Jorge de la Cruz’s product roadmap presentation (click image to download)
Jorge de la Cruz, Product manager presented a number of new features including a lovely looking UI.
Other points were:
- The dev team are committed to releases every 14 days. This has been happening for a while. I’m pretty sure it’s been painful to adopt, but I’m also sure that it will pay off in the long term. This show the commitment from all within the Zimbra team to make this happen.
- As mentioned earlier, the attendees of the bug bash event got a chance to influence product naming. Releases will be worded differently going forward. Quoting Tony Publiski, Zimbra’s build and release engineer: New “Early Release” will now come before Stable. This is for features that have been fully QA’d but need real-world burn-in before being considered Stable. New “Stable” will replace the former “GA” nomenclature. Additionally, potential future releases may make use of “Alpha” or “Beta” for functionality being introduced but that has not yet been fully QA’d for production use.
- Zimbra Desktop v7.3.0 – available now in Beta http://info.zimbra.com/try-zimbra-desktop-7.3.0
- New UI – demo available now http://info.zimbra.com/try-zimbra-universal-ui-public-cloud-beta. Shout out to Dino and Tim – the UX guys who designed it – lovely work guys.
- Web chat now part of Zimbra as a native deployment – available now as Early Release. Expected to be Stable in 8.8.0
- OwnCloud / Nextcloud integration available now as Early Release – expected to be Stable in 8.8.0
- My understanding is that 8.8.0 will include a lot of refactored code, making it a much ‘tighter’ release.
- S/MIME is also getting some attention in the very near future.
As we can see from the presentations, Synacor are working with outside companies to move things forward, including long standing partners who’ve developed great integrations. Although there was no presentation from Zextras on the day, it’s evident that they are working closely with the development and product teams at Zimbra and I think we’ll see interesting developments on that front over the following months. The excellent V Team idea to engage partners and the community. Erynn admitted to hanging out on the weekly Zeta Alliance calls. Inviting us to the office. Conducting the bug bash…
I see this willingness to engage partners and the community as a positive and encouraging development.
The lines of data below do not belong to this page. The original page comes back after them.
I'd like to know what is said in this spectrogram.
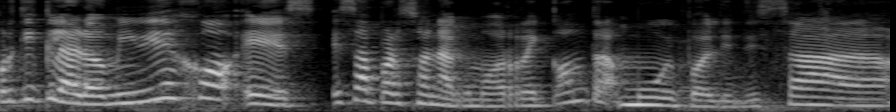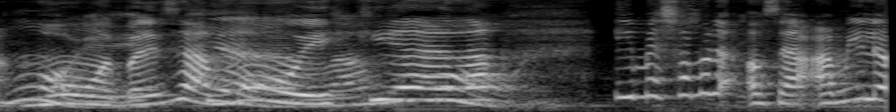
Porque claro, mi viejo es esa persona como recontra, muy politizada, muy, Muy politizada, izquierda, muy izquierda. muy. Y me llamó la, o sea, a mí lo,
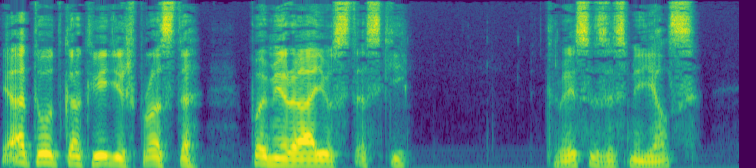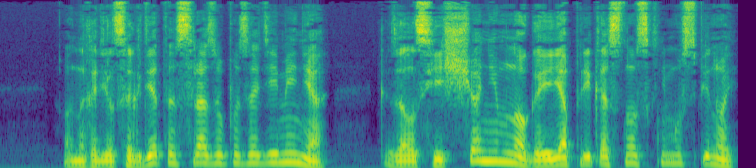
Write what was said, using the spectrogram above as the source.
«Я тут, как видишь, просто помираю с тоски». Крыса засмеялся. Он находился где-то сразу позади меня — Казалось, еще немного, и я прикоснулся к нему спиной.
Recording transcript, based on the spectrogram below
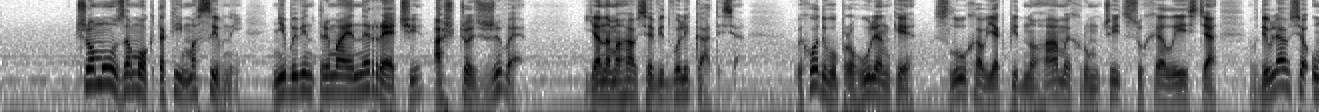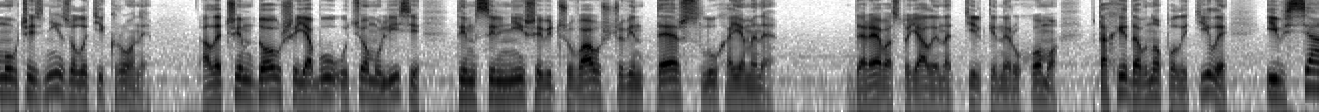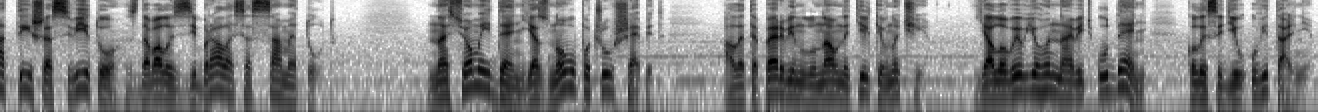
Чому замок такий масивний, ніби він тримає не речі, а щось живе? Я намагався відволікатися. Виходив у прогулянки, слухав, як під ногами хрумчить сухе листя, вдивлявся у мовчазні золоті крони. Але чим довше я був у цьому лісі, тим сильніше відчував, що він теж слухає мене. Дерева стояли надтільки нерухомо, птахи давно полетіли, і вся тиша світу, здавалось, зібралася саме тут. На сьомий день я знову почув шепіт, але тепер він лунав не тільки вночі. Я ловив його навіть удень, коли сидів у вітальні.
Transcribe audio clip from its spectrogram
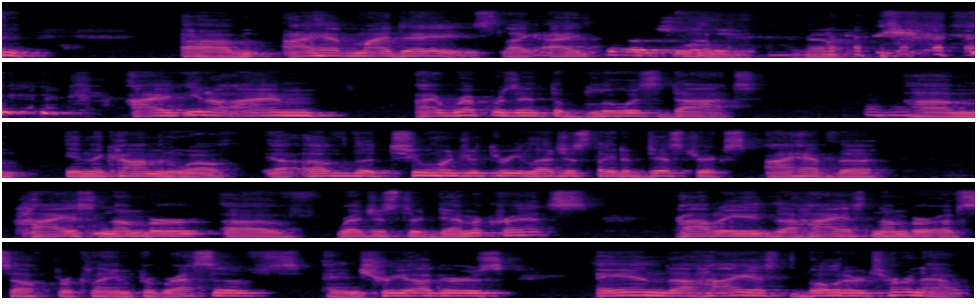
um, I have my days. Like I, I, you know, I'm I represent the bluest dot mm-hmm. um, in the Commonwealth. Uh, of the 203 legislative districts, I have the highest number of registered Democrats probably the highest number of self proclaimed progressives and tree huggers, and the highest voter turnout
Various members of the Zeta Alliance got a chance to meet up for drinks prior to the welcome party on the day of arrival. It was a great opportunity to put faces to names in an informal setting and to meet some of the members’ partners who had made it along to New York. I feel sure this will be the start of many in person meets to argument the existing weekly conference call and mailing lists. The Alliance welcomes new members – check out the Zeta Alliance website for more information about how to get involved.
I left New York feeling excited about the future of ZCS.
Kudos to Himesh, Brent and all of the management team for thawing out their astronaut and to the entire team for pulling out all the stops to get it done. Now it’s up to us, the community, to get behind the project and help make it. Er… Fly!
Here are a few pictures from the event